■ Task statement ■
Leave the images out and repeat the data exactly as given.

■ Data records ■
>>>

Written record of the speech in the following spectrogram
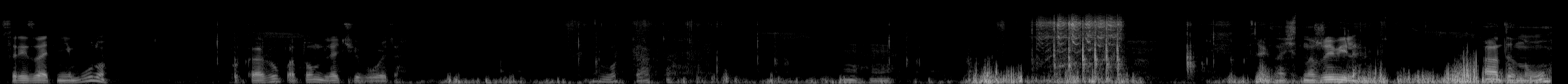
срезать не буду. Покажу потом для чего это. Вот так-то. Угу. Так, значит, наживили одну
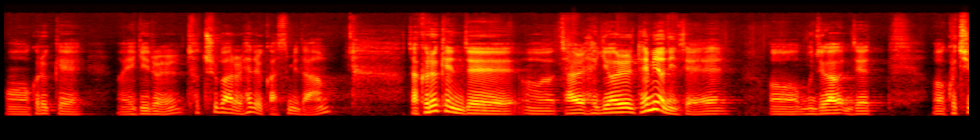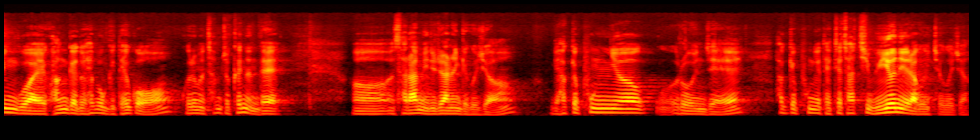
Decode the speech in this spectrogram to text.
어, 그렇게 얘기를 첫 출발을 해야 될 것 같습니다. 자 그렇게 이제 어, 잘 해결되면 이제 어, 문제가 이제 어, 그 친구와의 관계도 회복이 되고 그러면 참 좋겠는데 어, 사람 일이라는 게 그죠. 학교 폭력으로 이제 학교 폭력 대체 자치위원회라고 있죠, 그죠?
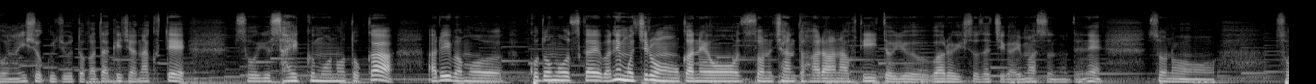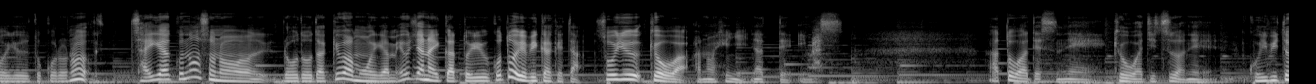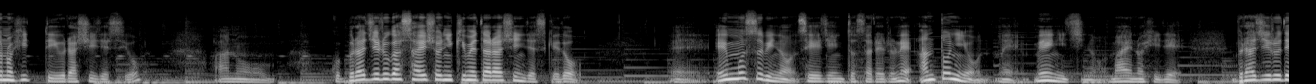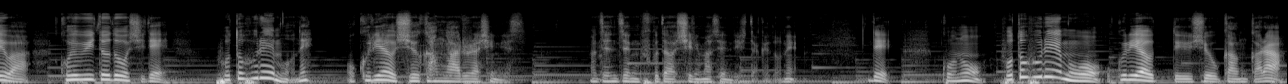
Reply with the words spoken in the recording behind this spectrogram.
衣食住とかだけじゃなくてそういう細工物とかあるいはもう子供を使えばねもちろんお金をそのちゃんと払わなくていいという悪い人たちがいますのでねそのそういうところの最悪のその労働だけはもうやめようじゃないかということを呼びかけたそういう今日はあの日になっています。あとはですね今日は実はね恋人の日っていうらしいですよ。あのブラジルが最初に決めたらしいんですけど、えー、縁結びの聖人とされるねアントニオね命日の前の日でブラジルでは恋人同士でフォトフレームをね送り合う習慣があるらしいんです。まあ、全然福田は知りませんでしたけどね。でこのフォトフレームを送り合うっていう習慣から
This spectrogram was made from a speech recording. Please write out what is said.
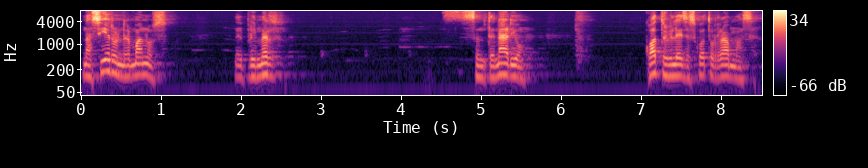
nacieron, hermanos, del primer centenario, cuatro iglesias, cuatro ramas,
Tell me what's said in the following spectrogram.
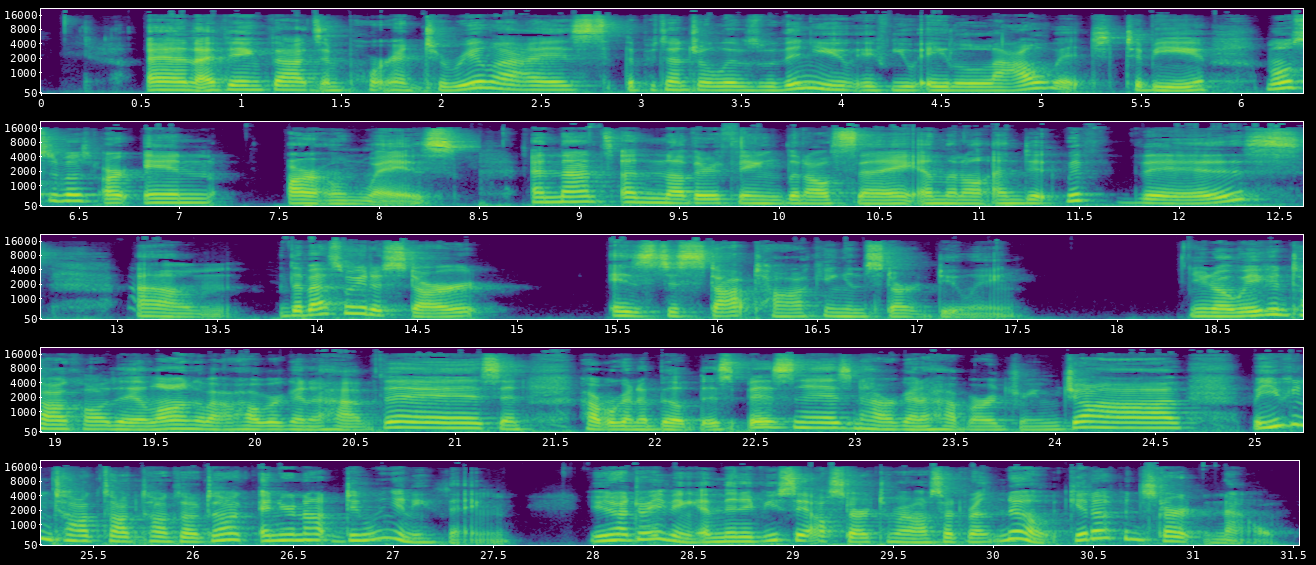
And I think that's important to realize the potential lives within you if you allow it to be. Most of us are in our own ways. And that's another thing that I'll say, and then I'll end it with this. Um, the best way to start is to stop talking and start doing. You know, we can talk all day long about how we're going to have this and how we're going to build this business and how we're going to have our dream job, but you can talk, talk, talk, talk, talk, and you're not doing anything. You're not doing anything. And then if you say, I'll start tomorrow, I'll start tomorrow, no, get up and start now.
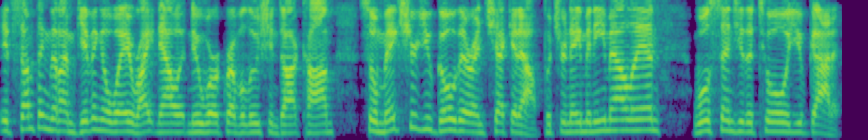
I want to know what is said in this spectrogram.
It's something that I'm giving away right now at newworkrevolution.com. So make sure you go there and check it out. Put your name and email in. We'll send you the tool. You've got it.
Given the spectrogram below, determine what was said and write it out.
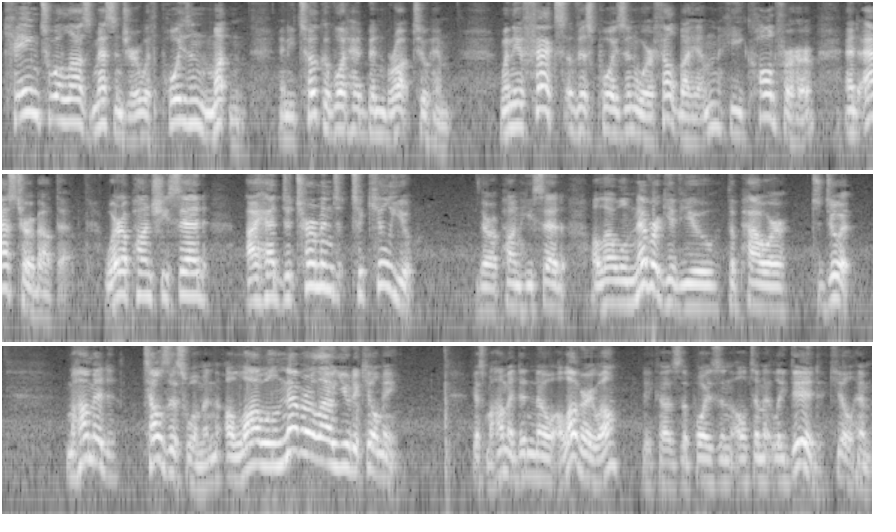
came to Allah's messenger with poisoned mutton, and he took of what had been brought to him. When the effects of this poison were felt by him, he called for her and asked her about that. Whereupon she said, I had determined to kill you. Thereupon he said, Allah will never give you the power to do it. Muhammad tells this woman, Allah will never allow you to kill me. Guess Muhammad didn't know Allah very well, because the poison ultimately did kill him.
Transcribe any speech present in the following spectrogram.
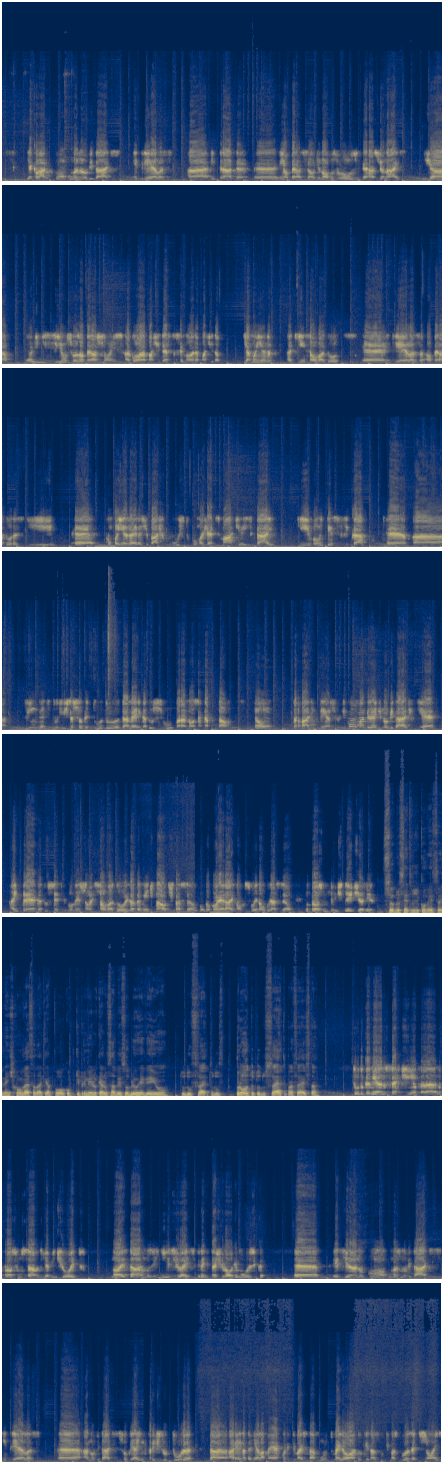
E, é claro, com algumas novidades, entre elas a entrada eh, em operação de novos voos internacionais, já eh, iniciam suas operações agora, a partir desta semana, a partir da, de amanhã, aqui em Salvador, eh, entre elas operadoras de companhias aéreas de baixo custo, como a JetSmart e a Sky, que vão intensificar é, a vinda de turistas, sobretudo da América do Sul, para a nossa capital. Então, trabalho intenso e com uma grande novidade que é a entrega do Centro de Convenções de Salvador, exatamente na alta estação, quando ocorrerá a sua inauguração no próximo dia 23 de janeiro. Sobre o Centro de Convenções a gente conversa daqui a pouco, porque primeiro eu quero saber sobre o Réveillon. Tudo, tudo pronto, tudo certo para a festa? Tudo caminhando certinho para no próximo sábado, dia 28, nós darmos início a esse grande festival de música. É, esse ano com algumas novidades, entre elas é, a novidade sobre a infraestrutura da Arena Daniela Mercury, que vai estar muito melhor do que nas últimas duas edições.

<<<

■ Answer space ■
Written record of the speech in the following spectrogram
срезать не буду. Покажу потом для чего это. Вот так-то. Угу. Так, значит, наживили одну
Decode the speech in this spectrogram to text.
어, 그렇게 얘기를 첫 출발을 해야 될 것 같습니다. 자 그렇게 이제 어, 잘 해결되면 이제 어, 문제가 이제 어, 그 친구와의 관계도 회복이 되고 그러면 참 좋겠는데 어, 사람 일이라는 게 그죠. 학교 폭력으로 이제 학교 폭력 대체 자치위원회라고 있죠, 그죠?
Reply with the words spoken in the recording behind this spectrogram.
衣食住とかだけじゃなくてそういう細工物とかあるいはもう子供を使えばねもちろんお金をそのちゃんと払わなくていいという悪い人たちがいますのでねそのそういうところの最悪のその労働だけはもうやめようじゃないかということを呼びかけたそういう今日はあの日になっています。あとはですね今日は実はね恋人の日っていうらしいですよ。あのブラジルが最初に決めたらしいんですけど、えー、縁結びの聖人とされるねアントニオね命日の前の日でブラジルでは恋人同士でフォトフレームをね送り合う習慣があるらしいんです。まあ、全然福田は知りませんでしたけどね。でこのフォトフレームを送り合うっていう習慣から
This spectrogram was made from a speech recording. Please write out what is said.
nacieron, hermanos, del primer centenario, cuatro iglesias, cuatro ramas,
Tell me what's said in the following spectrogram.
And I think that's important to realize the potential lives within you if you allow it to be. Most of us are in our own ways. And that's another thing that I'll say, and then I'll end it with this. Um, the best way to start is to stop talking and start doing. You know, we can talk all day long about how we're going to have this and how we're going to build this business and how we're going to have our dream job, but you can talk, talk, talk, talk, talk, and you're not doing anything. You're not doing anything. And then if you say, I'll start tomorrow, I'll start tomorrow, no, get up and start now.
I want to know what is said in this spectrogram.
It's something that I'm giving away right now at newworkrevolution.com. So make sure you go there and check it out. Put your name and email in. We'll send you the tool. You've got it.
Given the spectrogram below, determine what was said and write it out.
came to Allah's messenger with poisoned mutton, and he took of what had been brought to him. When the effects of this poison were felt by him, he called for her and asked her about that. Whereupon she said, I had determined to kill you. Thereupon he said, Allah will never give you the power to do it. Muhammad tells this woman, Allah will never allow you to kill me. Guess Muhammad didn't know Allah very well, because the poison ultimately did kill him.
Transcribe any speech present in the following spectrogram.
E, é claro, com algumas novidades, entre elas a entrada eh, em operação de novos voos internacionais, já eh, iniciam suas operações agora, a partir desta semana, a partir da, de amanhã, aqui em Salvador, eh, entre elas operadoras de companhias aéreas de baixo custo, como a JetSmart e a Sky, que vão intensificar é, a vinda de turistas, sobretudo da América do Sul, para a nossa capital. Então, trabalho intenso e com uma grande novidade que é a entrega do Centro de Convenções de Salvador, exatamente na alta estação, quando ocorrerá a sua inauguração no próximo dia 23 de janeiro. Sobre o Centro de Convenções a gente conversa daqui a pouco, porque primeiro eu quero saber sobre o Réveillon. Tudo, tudo pronto, tudo certo para a festa? Tudo caminhando certinho para no próximo sábado, dia 28, nós darmos início a esse grande festival de música. É, esse ano com algumas novidades, entre elas é, a novidade sobre a infraestrutura da Arena Daniela Mercury, que vai estar muito melhor do que nas últimas duas edições.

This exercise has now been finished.